Poohblah wrote:I'm sure is relatively low in umami; maybe some people will have more sensitivity to umami.
An excellent point. With all of my interest in the biological basis of cognition and behavior, I can't believe I hadn't considered that.
Interesting! That does resemble Yuuki-cha's Kirishima Zairai quite a bit. Thanks for the tip.
Not sure if you partaked in otti... but here is an asamushi that didn't strike me as having that much umami though I could be wrong and I think on some level umami is open to interpretation: (http://www.thes-du-japon.com/index.php? ... cts_id=185

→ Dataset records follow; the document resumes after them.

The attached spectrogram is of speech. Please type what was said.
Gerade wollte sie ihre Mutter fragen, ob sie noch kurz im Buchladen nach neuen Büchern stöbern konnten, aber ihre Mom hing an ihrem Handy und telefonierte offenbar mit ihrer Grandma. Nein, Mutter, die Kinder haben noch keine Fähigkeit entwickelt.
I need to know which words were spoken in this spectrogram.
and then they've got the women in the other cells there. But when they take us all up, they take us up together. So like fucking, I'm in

However, this tea doesn't have a typical taste either... perhaps a little more fruity than your typical sencha. This is, however, a pretty potent tea and not light in flavor.

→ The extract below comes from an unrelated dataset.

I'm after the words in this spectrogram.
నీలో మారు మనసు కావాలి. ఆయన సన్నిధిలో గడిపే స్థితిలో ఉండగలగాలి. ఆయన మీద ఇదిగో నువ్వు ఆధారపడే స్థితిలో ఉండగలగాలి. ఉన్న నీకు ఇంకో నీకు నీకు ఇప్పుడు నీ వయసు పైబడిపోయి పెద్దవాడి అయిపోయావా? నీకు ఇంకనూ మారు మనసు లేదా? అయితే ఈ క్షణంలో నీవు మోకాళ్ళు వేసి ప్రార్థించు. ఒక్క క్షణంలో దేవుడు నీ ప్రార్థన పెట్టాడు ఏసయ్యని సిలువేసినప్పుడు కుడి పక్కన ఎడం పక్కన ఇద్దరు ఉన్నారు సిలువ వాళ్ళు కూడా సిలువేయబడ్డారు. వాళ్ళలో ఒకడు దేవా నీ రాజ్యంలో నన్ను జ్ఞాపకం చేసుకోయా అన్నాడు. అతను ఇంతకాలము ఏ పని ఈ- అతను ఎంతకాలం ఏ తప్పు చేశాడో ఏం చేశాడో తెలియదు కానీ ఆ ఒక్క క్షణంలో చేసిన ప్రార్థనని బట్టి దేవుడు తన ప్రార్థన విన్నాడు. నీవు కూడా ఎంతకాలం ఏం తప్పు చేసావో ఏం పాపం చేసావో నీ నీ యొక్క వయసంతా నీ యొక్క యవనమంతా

Oh, I love a potent sencha. That's been the one tradeoff with asamushi: the flavor is fantastic, but I often find myself using more leaf than with other, deeper-steamed senchas. It's kind of like a well-engineered music recording: the dynamic range is outstanding, but you often need to turn up the volume to appreciate the nuances.
Anyway, that Yamakai asamushi sounds very tasty. The promise of a 'fruity' note has me hovering my cursor over 'Add to Cart'.